(Beginning of EXTRACTED INFORMATION)
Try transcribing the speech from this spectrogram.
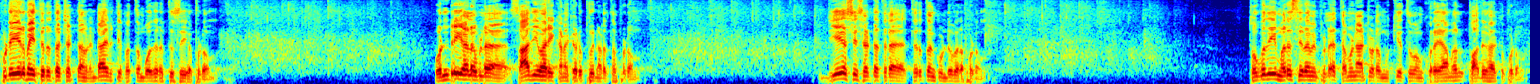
குடியுரிமை திருத்த சட்டம் ரெண்டாயிரத்தி பத்தொன்பது ரத்து செய்யப்படும். ஒன்றிய அளவில் சாதிவாரி கணக்கெடுப்பு நடத்தப்படும். ஜிஎஸ்டி சட்டத்தில் திருத்தம் கொண்டு வரப்படும். தொகுதி மறுசீரமைப்பில் தமிழ்நாட்டோட முக்கியத்துவம் குறையாமல் பாதுகாக்கப்படும்.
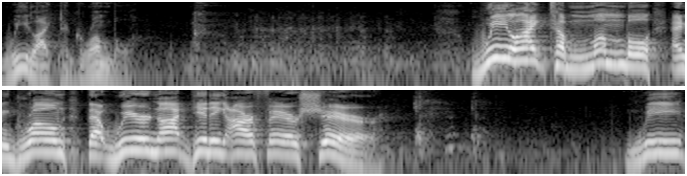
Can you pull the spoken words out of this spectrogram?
We like to grumble. We like to mumble and groan that we're not getting our fair share. We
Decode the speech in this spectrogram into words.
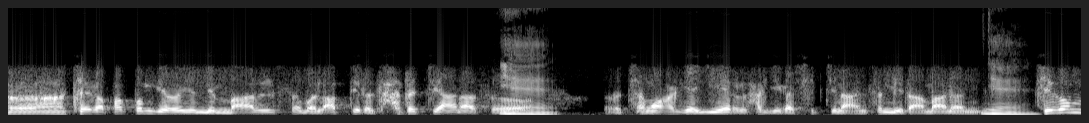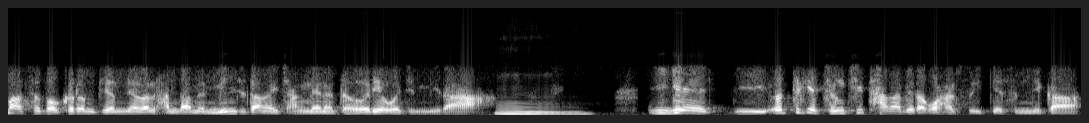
어, 제가 박범계 의원님 말씀을 앞뒤를 다 듣지 않아서 예. 어, 정확하게 이해를 하기가 쉽지는 않습니다만은 예. 지금 와서도 그런 변명을 한다면 민주당의 장래는 더 어려워집니다. 음. 이게 이 어떻게 정치 탄압이라고 할 수 있겠습니까?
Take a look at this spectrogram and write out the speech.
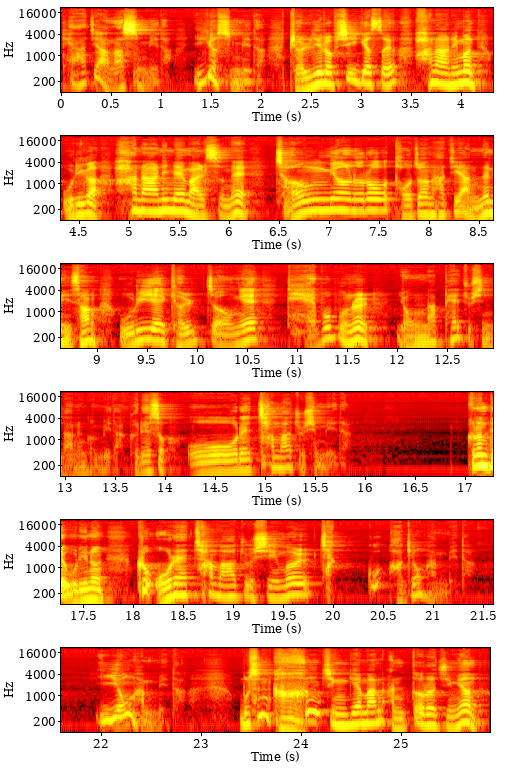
패하지 않았습니다. 이겼습니다. 별일 없이 이겼어요. 하나님은 우리가 하나님의 말씀에 정면으로 도전하지 않는 이상 우리의 결정의 대부분을 용납해 주신다는 겁니다. 그래서 오래 참아 주십니다. 그런데 우리는 그 오래 참아 주심을 자꾸 악용합니다. 이용합니다. 무슨 큰 징계만 안 떨어지면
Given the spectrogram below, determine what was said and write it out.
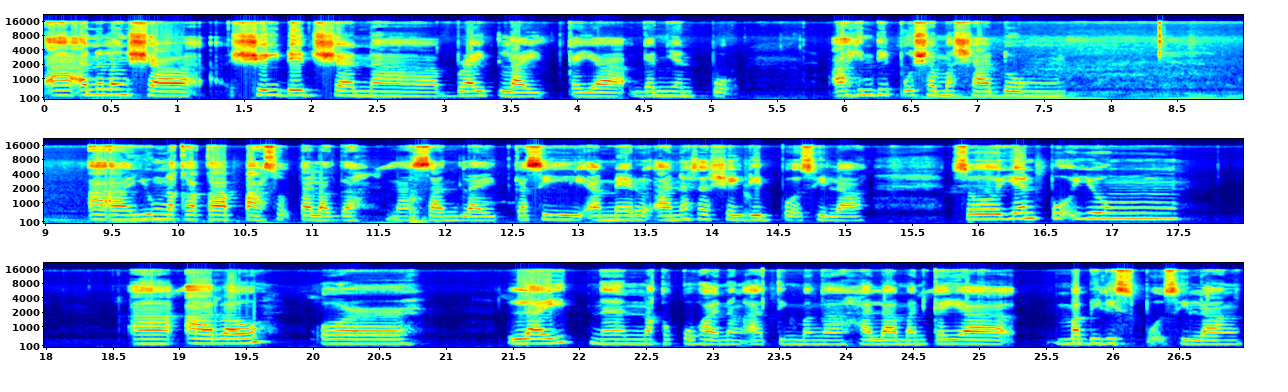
uh, ano lang siya, shaded siya na bright light. Kaya ganyan po. Uh, hindi po siya masyadong uh, yung nakakapasok talaga na sunlight. Kasi uh, mer uh, nasa shaded po sila. So, yan po yung uh, araw or light na nakukuha ng ating mga halaman kaya mabilis po silang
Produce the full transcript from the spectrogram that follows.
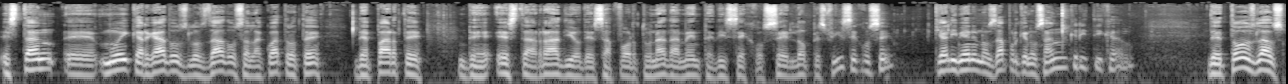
Están eh, muy cargados los dados a la 4T de parte de esta radio, desafortunadamente, dice José López. Fíjese, José, qué aliviane nos da porque nos han criticado de todos lados.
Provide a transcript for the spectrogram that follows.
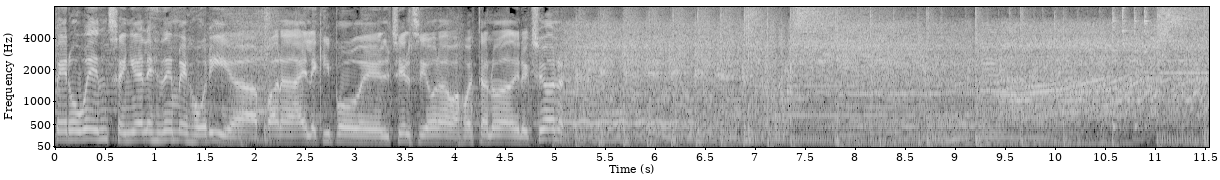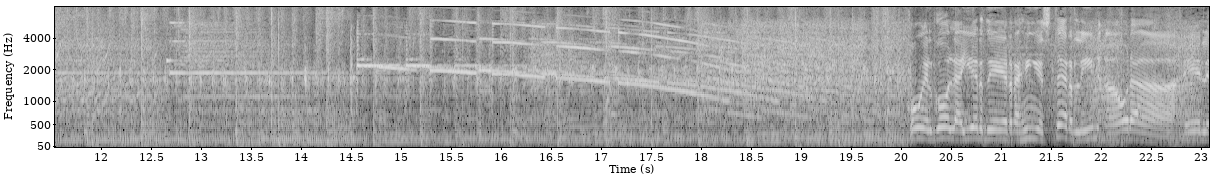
pero ven señales de mejoría para el equipo del Chelsea ahora bajo esta nueva dirección. Gol ayer de Raheem Sterling, ahora el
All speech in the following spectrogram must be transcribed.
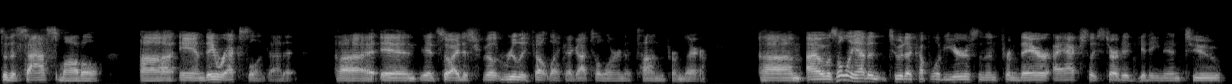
to the SaaS model, uh, and they were excellent at it. Uh, and and so I just felt really felt like I got to learn a ton from there. Um, I was only at Intuit a couple of years, and then from there I actually started getting into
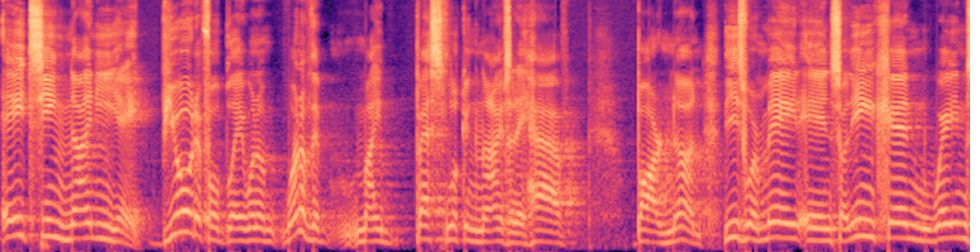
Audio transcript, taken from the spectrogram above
1898. Beautiful blade, one of, one of the, my best looking knives that I have bar none. These were made in Solingen, Waynes,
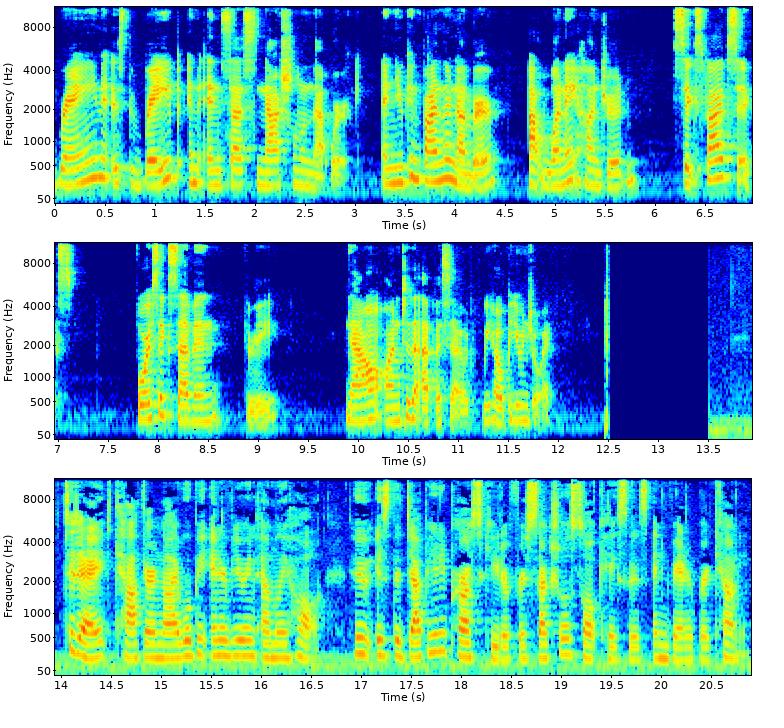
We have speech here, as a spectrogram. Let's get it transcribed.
RAINN is the Rape and Incest National Network, and you can find their number at 1 800 656 4673. Now, on to the episode. We hope you enjoy. Today, Catherine and I will be interviewing Emily Hall, who is the Deputy Prosecutor for Sexual Assault Cases in Vanderburgh County.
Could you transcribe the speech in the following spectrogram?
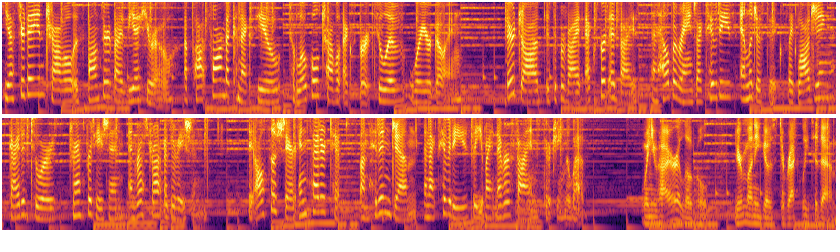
Yesterday in Travel is sponsored by Via Hero, a platform that connects you to local travel experts who live where you're going. Their job is to provide expert advice and help arrange activities and logistics like lodging, guided tours, transportation, and restaurant reservations. They also share insider tips on hidden gems and activities that you might never find searching the web. When you hire a local, your money goes directly to them,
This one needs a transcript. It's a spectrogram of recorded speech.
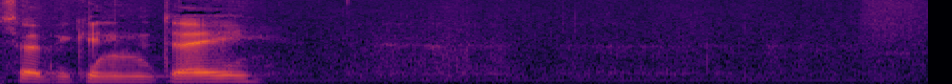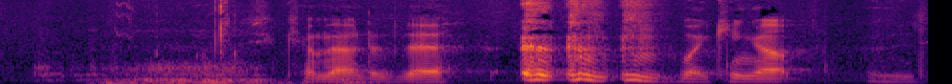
So, beginning the day, come out of the waking up and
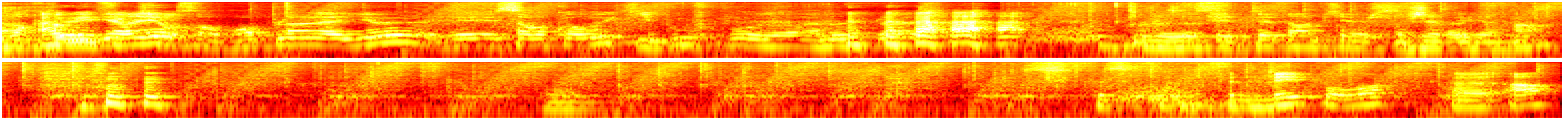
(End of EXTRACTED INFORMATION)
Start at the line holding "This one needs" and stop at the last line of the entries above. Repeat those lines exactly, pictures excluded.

This one needs a transcript. It's a spectrogram of recorded speech.
So, beginning the day, come out of the waking up and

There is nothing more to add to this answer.